Dataset records

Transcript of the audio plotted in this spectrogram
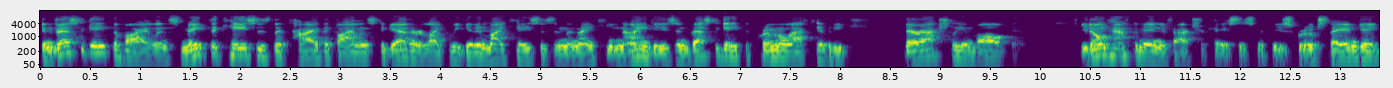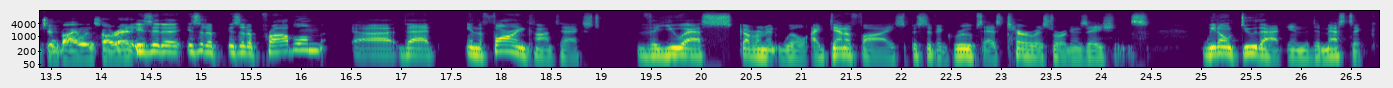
Investigate the violence, make the cases that tie the violence together, like we did in my cases in the 1990s, investigate the criminal activity they're actually involved in. You don't have to manufacture cases with these groups; they engage in violence already. Is it a is it a is it a problem uh, that in the foreign context, the U.S. government will identify specific groups as terrorist organizations? We don't do that in the domestic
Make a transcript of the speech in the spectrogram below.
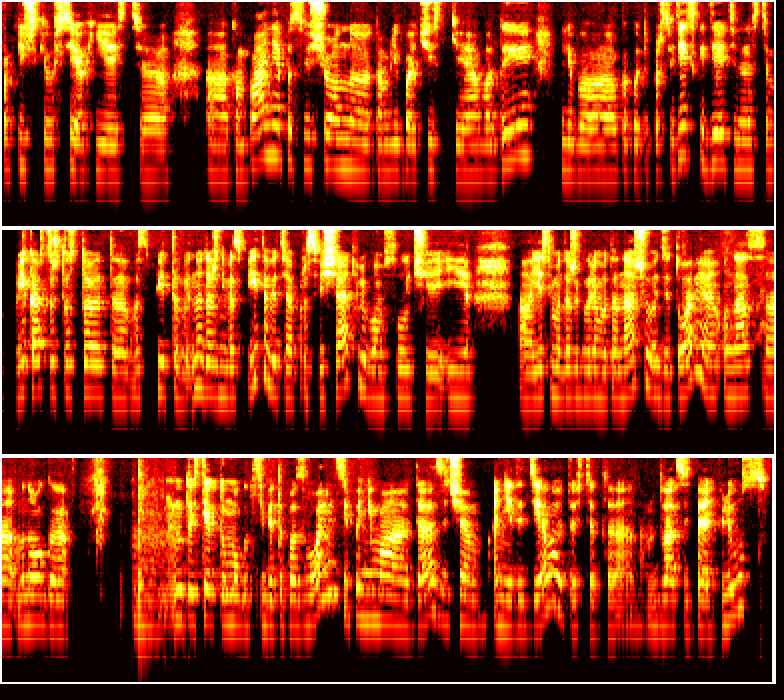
практически у всех есть э, а, компания, посвященная там либо очистке воды, либо какой-то просветительской деятельности. Мне кажется, что стоит э, воспитывать, ну даже не воспитывать, а просвещать в любом случае. И а, если мы даже говорим вот о нашей аудитории, у нас а, много ну, то есть те, кто могут себе это позволить и понимают, да, зачем они это делают, то есть это там, 25 плюс,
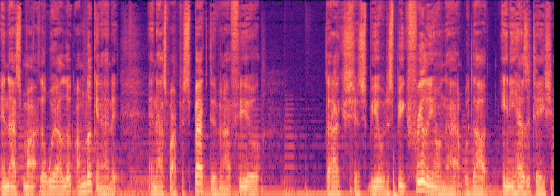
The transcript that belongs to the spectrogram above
And that's my the way I look I'm looking at it and that's my perspective and I feel that I should be able to speak freely on that without any hesitation.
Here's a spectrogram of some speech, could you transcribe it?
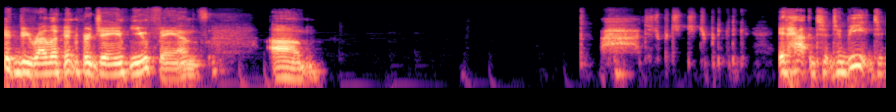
it'd be relevant for JMU fans. Um, it had to, to beat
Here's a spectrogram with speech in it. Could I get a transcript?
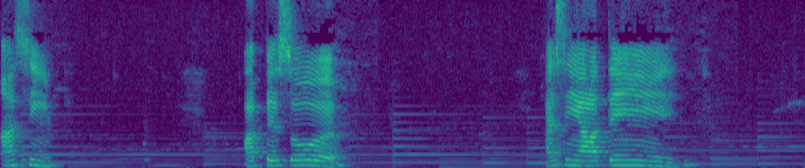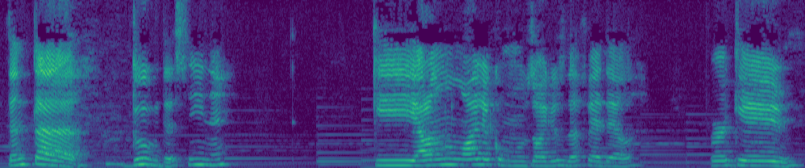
Assim. A pessoa. Assim, ela tem tanta dúvida, assim, né? Que ela não olha com os olhos da fé dela. Porque.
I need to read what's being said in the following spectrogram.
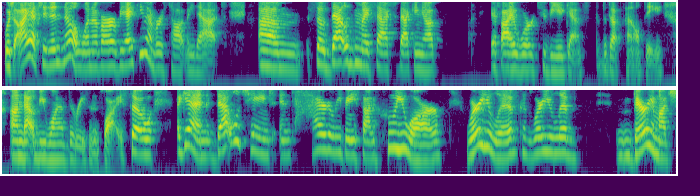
which I actually didn't know. One of our VIP members taught me that. Um, so that would be my fact backing up if I were to be against the death penalty. Um, that would be one of the reasons why. So again, that will change entirely based on who you are, where you live, because where you live very much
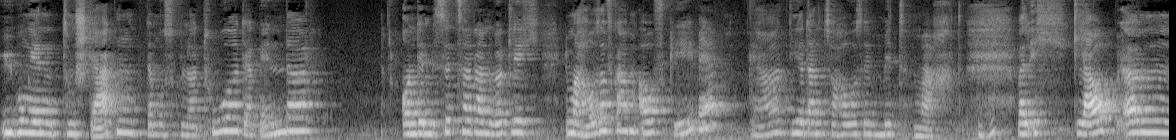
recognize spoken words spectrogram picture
Übungen zum Stärken der Muskulatur, der Bänder und dem Besitzer dann wirklich immer Hausaufgaben aufgebe, ja, die er dann zu Hause mitmacht. Mhm. Weil ich glaube, ähm,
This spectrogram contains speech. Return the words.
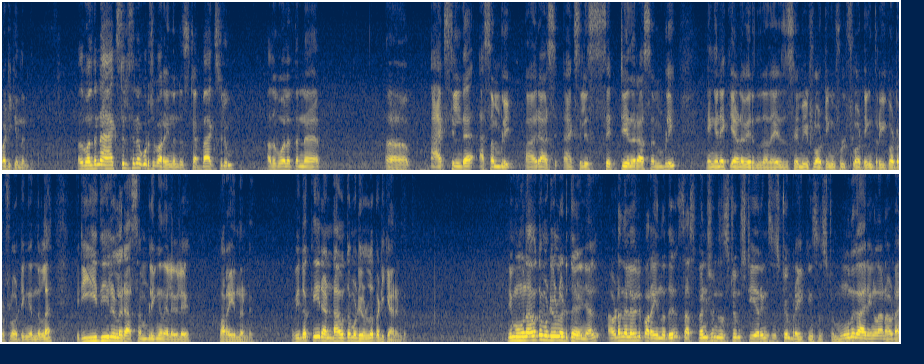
പഠിക്കുന്നുണ്ട്. അതുപോലെ തന്നെ ആക്സിൽസിനെ കുറിച്ച് പറയുന്നുണ്ട്. സ്റ്റെപ്പ് ആക്സിലും അതുപോലെ തന്നെ ആക്സിലിന്റെ അസംബ്ലി ആ ഒരു ആക്സിൽ സെറ്റ് ചെയ്യുന്ന ഒരു അസംബ്ലി എങ്ങനെയൊക്കെയാണ് വരുന്നത്? അതായത് semi floating full floating three quarter floating എന്നുള്ള രീതിയിലുള്ളൊരു അസംബ്ലിങ് നിലവിൽ പറയുന്നുണ്ട്. അപ്പോൾ ഇതൊക്കെ ഈ രണ്ടാമത്തെ മൊഡ്യൂളിൽ പഠിക്കാനുണ്ട്. ഇനി മൂന്നാമത്തെ മൊഡ്യൂൾ എടുത്തു കഴിഞ്ഞാൽ അവിടെ നിലവിൽ പറയുന്നത് suspension system steering system braking system മൂന്ന് കാര്യങ്ങളാണ് അവിടെ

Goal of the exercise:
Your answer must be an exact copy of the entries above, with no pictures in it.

Exercise output:
Transcript of the audio plotted in this spectrogram
Investigate the violence, make the cases that tie the violence together, like we did in my cases in the 1990s, investigate the criminal activity they're actually involved in. You don't have to manufacture cases with these groups; they engage in violence already. Is it a is it a is it a problem uh, that in the foreign context, the U.S. government will identify specific groups as terrorist organizations? We don't do that in the domestic
Make a transcript of the speech in the spectrogram below.
практически у всех есть э, а, компания, посвященная там либо очистке воды, либо какой-то просветительской деятельности. Мне кажется, что стоит э, воспитывать, ну даже не воспитывать, а просвещать в любом случае. И а, если мы даже говорим вот о нашей аудитории, у нас а, много ну, то есть те, кто могут себе это позволить и понимают, да, зачем они это делают, то есть это там, 25 плюс,
The transcript that belongs to the spectrogram above
And that's my the way I look I'm looking at it and that's my perspective and I feel that I should be able to speak freely on that without any hesitation.
Here's a spectrogram of some speech, could you transcribe it?
it'd be relevant for JMU fans. Um, it had to, to beat
Here's a spectrogram with speech in it. Could I get a transcript?
Assim. A pessoa. Assim, ela tem tanta dúvida, assim, né? Que ela não olha com os olhos da fé dela. Porque.
I need to read what's being said in the following spectrogram.
which I actually didn't know. One of our VIP members taught me that. Um, so that would be my fact backing up if I were to be against the death penalty. Um, that would be one of the reasons why. So again, that will change entirely based on who you are, where you live, because where you live very much
recognize spoken words spectrogram picture
Übungen zum Stärken der Muskulatur, der Bänder und dem Besitzer dann wirklich immer Hausaufgaben aufgebe, ja, die er dann zu Hause mitmacht. Mhm. Weil ich glaube, ähm,
This spectrogram contains speech. Return the words.
പഠിക്കുന്നുണ്ട്. അതുപോലെ തന്നെ ആക്സിൽസിനെ കുറിച്ച് പറയുന്നുണ്ട്. സ്റ്റെപ്പ് ആക്സിലും അതുപോലെ തന്നെ ആക്സിലിന്റെ അസംബ്ലി ആ ഒരു ആക്സിൽ സെറ്റ് ചെയ്യുന്ന ഒരു അസംബ്ലി എങ്ങനെയൊക്കെയാണ് വരുന്നത്? അതായത് semi floating full floating three quarter floating എന്നുള്ള രീതിയിലുള്ളൊരു അസംബ്ലിങ് നിലവിൽ പറയുന്നുണ്ട്. അപ്പോൾ ഇതൊക്കെ ഈ രണ്ടാമത്തെ മൊഡ്യൂളിൽ പഠിക്കാനുണ്ട്. ഇനി മൂന്നാമത്തെ മൊഡ്യൂൾ എടുത്തു കഴിഞ്ഞാൽ അവിടെ നിലവിൽ പറയുന്നത് suspension system steering system braking system മൂന്ന് കാര്യങ്ങളാണ് അവിടെ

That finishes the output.